*** RECORDS PROVIDED

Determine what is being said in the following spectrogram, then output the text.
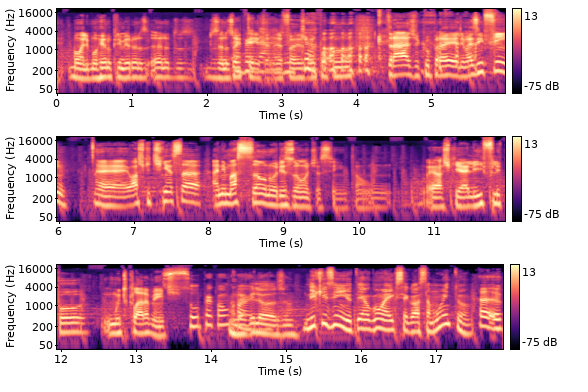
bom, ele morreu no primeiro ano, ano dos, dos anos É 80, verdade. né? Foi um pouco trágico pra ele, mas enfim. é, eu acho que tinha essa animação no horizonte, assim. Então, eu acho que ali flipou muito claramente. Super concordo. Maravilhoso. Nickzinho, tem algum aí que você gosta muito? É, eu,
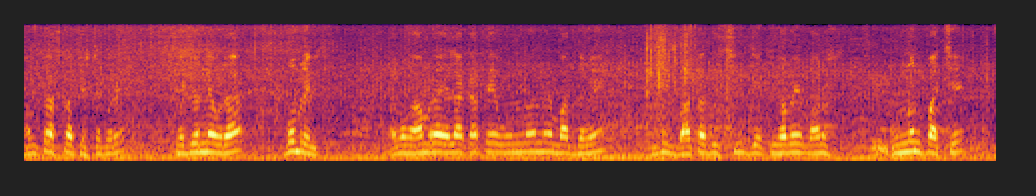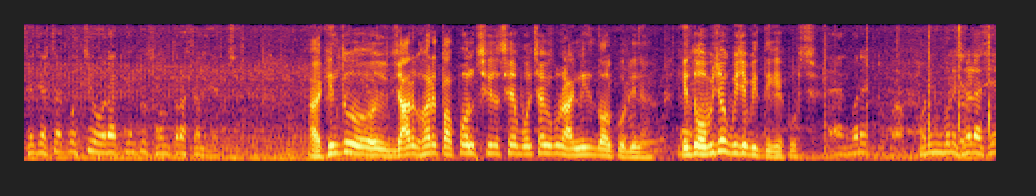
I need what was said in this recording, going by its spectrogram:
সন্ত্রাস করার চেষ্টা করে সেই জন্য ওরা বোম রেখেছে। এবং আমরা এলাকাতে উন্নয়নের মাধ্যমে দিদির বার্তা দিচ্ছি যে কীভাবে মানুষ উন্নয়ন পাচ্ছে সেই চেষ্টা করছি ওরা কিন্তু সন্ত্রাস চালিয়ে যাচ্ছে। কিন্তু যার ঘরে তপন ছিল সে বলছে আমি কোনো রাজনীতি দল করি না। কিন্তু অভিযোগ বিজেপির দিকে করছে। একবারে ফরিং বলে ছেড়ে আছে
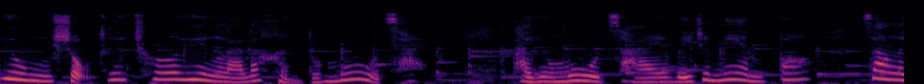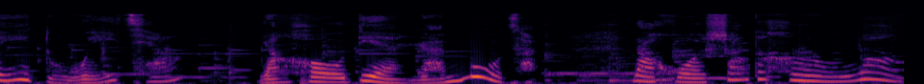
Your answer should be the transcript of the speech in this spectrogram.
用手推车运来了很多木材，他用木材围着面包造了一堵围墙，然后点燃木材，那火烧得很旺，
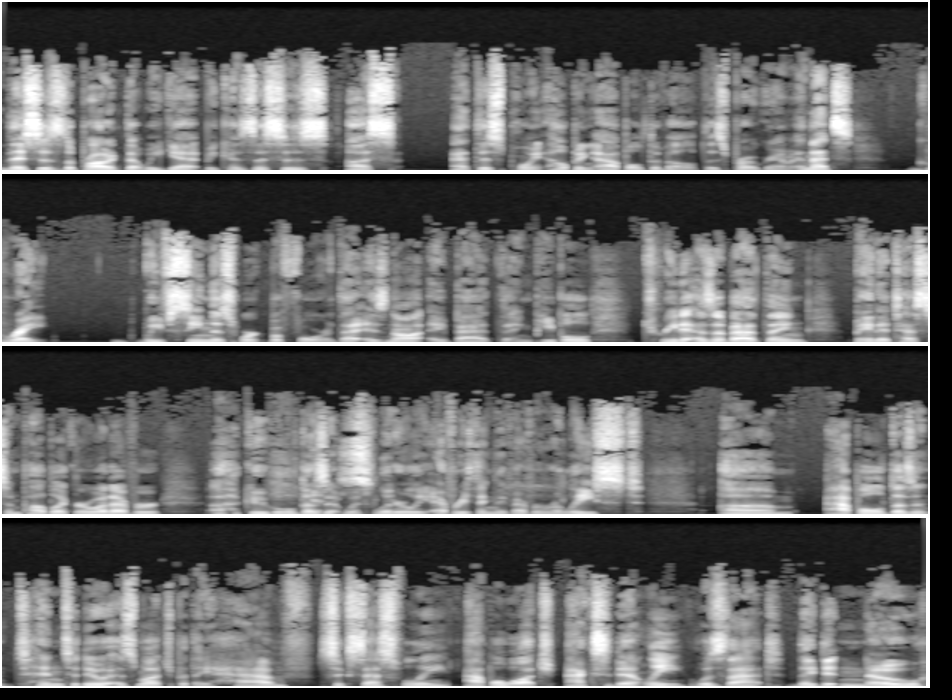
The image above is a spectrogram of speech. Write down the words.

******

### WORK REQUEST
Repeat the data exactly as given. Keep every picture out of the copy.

### WRITTEN ANSWER
Determine what is being said in the following spectrogram, then output the text.
bom, ele morreu no primeiro ano, ano dos, dos anos É 80, verdade. né? Foi um pouco trágico pra ele, mas enfim. é, eu acho que tinha essa animação no horizonte, assim. Então, eu acho que ali flipou muito claramente. Super concordo. Maravilhoso. Nickzinho, tem algum aí que você gosta muito? É, eu,
I need what was said in this recording, going by its spectrogram:
সন্ত্রাস করার চেষ্টা করে সেই জন্য ওরা বোম রেখেছে। এবং আমরা এলাকাতে উন্নয়নের মাধ্যমে দিদির বার্তা দিচ্ছি যে কীভাবে মানুষ উন্নয়ন পাচ্ছে সেই চেষ্টা করছি ওরা কিন্তু সন্ত্রাস চালিয়ে যাচ্ছে। কিন্তু যার ঘরে তপন ছিল সে বলছে আমি কোনো রাজনীতি দল করি না। কিন্তু অভিযোগ বিজেপির দিকে করছে। একবারে ফরিং বলে ছেড়ে আছে
Your answer should be the transcript of the speech in this spectrogram.
用手推车运来了很多木材，他用木材围着面包造了一堵围墙，然后点燃木材，那火烧得很旺，
The image above is a spectrogram of speech. Write down the words.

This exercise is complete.